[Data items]
══════
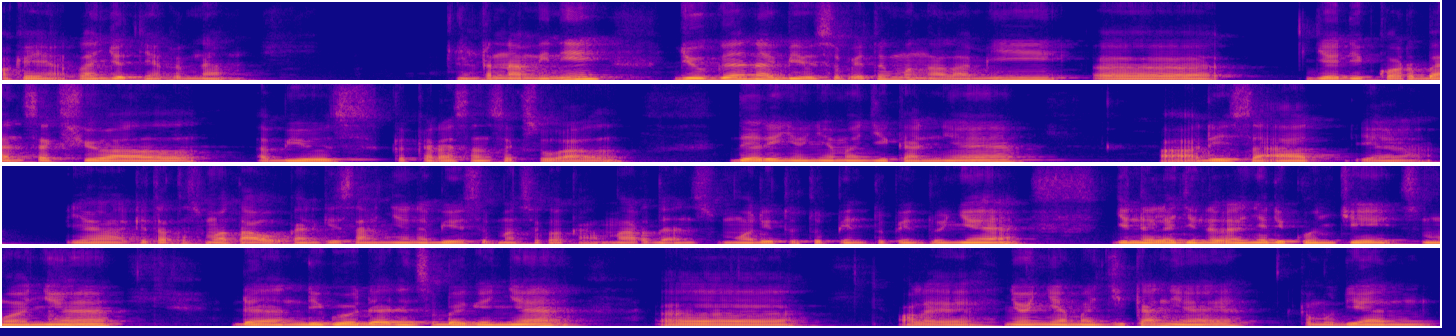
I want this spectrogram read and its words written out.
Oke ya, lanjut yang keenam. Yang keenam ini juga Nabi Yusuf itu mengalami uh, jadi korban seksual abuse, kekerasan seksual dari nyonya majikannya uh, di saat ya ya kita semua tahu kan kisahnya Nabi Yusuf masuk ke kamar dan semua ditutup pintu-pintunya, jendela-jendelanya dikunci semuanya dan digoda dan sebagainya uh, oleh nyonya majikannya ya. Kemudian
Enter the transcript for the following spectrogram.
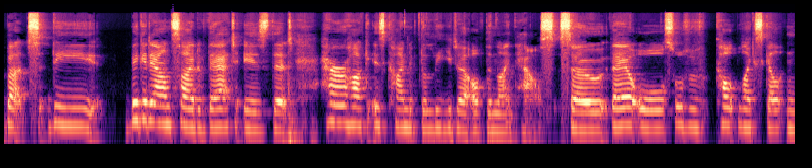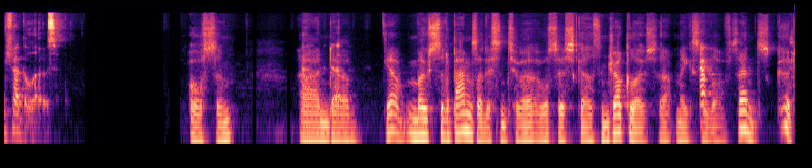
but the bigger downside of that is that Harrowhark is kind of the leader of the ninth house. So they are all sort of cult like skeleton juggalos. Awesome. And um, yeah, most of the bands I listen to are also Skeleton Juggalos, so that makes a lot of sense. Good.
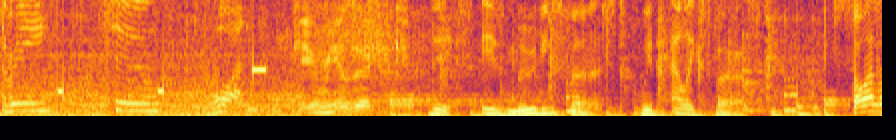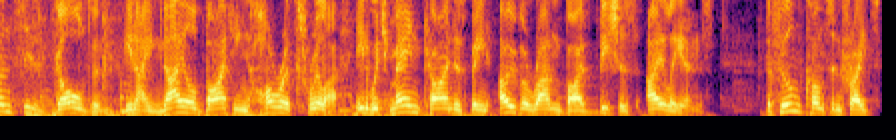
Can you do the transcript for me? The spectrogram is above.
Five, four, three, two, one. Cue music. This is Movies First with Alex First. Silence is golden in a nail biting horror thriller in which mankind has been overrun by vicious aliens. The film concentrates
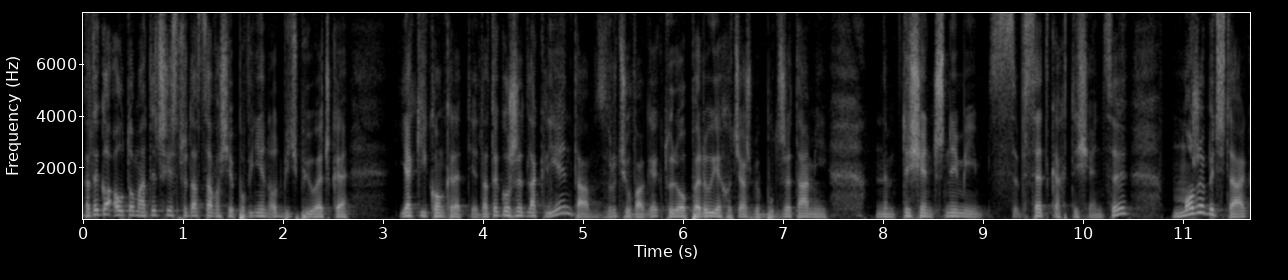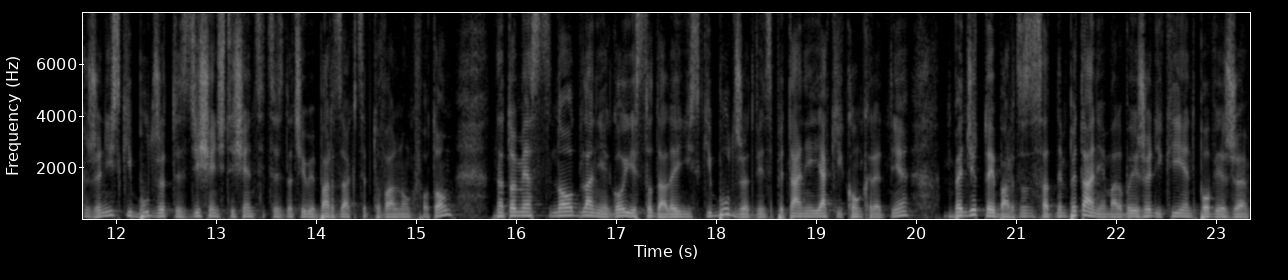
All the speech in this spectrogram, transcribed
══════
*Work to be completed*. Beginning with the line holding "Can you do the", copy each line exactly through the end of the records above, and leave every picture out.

*Exercise solution*.
Can you do the transcript for me? The spectrogram is above.
Five, four, three, two, one. Cue music. This is Movies First with Alex First. Silence is golden in a nail biting horror thriller in which mankind has been overrun by vicious aliens. The film concentrates
All the speech in this spectrogram, transcribed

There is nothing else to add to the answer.